Work to create a principles-based reserving system for life insurance products ratcheted up as preparations are being made to finish revising the Standard Valuation Law, the actuarial backbone for product reserving, and an accompanying Valuation Manual, for adoption by June 2008, in time for placement on 2009 legislative calendars.
During the winter meeting of the National Association of Insurance Commissioners here, the focus was very much on turning to the details that would enable stakeholders to sign off on the project. Life actuaries at the NAIC’s Life & Health Actuarial Task Force devoted 3 days to completing a review of the draft of SVL revisions.
While regulators, actuaries working through the American Academy of Actuaries, Washington, and industry representatives including the American Council of Life Insurers, Washington, are hoping that a 2008 delivery to legislatures will make it possible for a Jan. 1, 2010 effective date, there is also a recognition that the timetable is aggressive.
At the NAIC’s principles-based working group, Paul Graham, a life actuary with the ACLI, said there has been a misunderstanding that if the 2009 goal is not reached, then the project will be hurt. If the 2009 legislative session is missed, he said, then states with legislatures that meet every year could adopt it in the following legislative session and states that meet every other year would be 2-year adopters.
While time is needed to properly develop the SVL and Valuation Manual, a June timeframe is still possible, said Scott Harrison, executive director of the Affordable Life Insurance Alliance, Washington. Harrison noted that the SVL and the Valuation Manual do not have to be adopted in lockstep.
ACLI’s Graham and Donna Claire, a life actuary with the Academy who is spearheading the massive actuarial effort, remain optimistic about the project although both noted that there is still uncertainty about how tax questions will be addressed by Treasury. But conversations with several observers during the meeting suggest more caution about the project’s progress and its timeline.

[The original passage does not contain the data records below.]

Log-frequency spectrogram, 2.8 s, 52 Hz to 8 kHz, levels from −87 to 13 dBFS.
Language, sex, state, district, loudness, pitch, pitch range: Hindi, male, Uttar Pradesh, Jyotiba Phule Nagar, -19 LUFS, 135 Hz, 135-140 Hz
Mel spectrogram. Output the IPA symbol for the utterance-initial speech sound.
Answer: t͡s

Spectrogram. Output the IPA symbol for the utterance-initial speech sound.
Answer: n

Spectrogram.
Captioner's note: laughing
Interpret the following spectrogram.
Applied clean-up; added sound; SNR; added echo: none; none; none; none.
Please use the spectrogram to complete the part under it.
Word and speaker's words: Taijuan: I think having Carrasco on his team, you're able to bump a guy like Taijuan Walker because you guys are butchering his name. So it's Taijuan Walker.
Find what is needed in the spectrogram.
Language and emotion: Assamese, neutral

For instance, life actuaries at LHATF had a prolonged discussion on whether there should be aggregation of all product lines for reserving purposes or, as Fred Andersen, a New York regulator, argued, reserving should be done along individual product lines so that regulators could determine whether reserving was adequate. Some argued that an asset adequacy test could help resolve the issue of aggregation.
Larry Bruning, a Kansas life actuary and LHATF chair, described how limiting PBR to certain life products initially could foster unfairness in the marketplace, potentially giving those products an advantage over products not part of PBR.

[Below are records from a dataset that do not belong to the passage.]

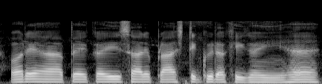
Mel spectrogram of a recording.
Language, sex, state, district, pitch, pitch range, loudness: Hindi, male, Jharkhand, Garhwa, 115 Hz, 115-120 Hz, -14 LUFS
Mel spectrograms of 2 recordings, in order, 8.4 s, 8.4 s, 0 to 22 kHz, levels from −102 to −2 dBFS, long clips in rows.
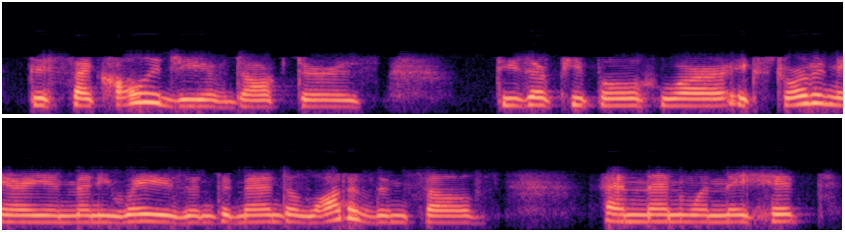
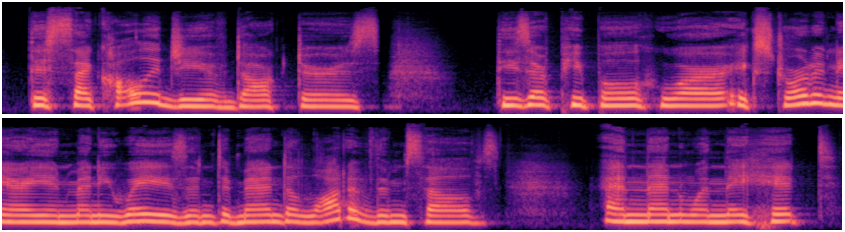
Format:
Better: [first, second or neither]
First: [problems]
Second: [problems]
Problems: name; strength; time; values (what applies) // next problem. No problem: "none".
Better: second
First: phone-call audio; poor line; nothing above 3 kHz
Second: none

The potential problem with a product phase-in, said Sheldon Summers, a life actuary, is that some products would have redundant reserves while others would not, and so depending on the product mix, certain companies might benefit more than others.
Another issue that needs to be examined is how a statistical agent that would receive actuarial data from companies would look, according to discussions. Bruning said it is a goal is to streamline the process so that each state would not have to contract with an agent. The issue of confidentiality is also a matter that will have to be taken up, he added. Utah Commissioner Kent Michie noted that some states have a constitutional provision that makes it unlawful to designate state authority.

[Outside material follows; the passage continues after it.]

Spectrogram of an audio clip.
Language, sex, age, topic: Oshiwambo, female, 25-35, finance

Thomas Hampton, commissioner of the District of Columbia, and head of the PBR working group, said it is important to start looking specifically at the cost of a centralized statistical office so there would be more concrete figures available for the next NAIC meeting. Al Gross, Virginia insurance commissioner, recommended that the issue of potential liability created by the development of a central statistical office would need to be examined.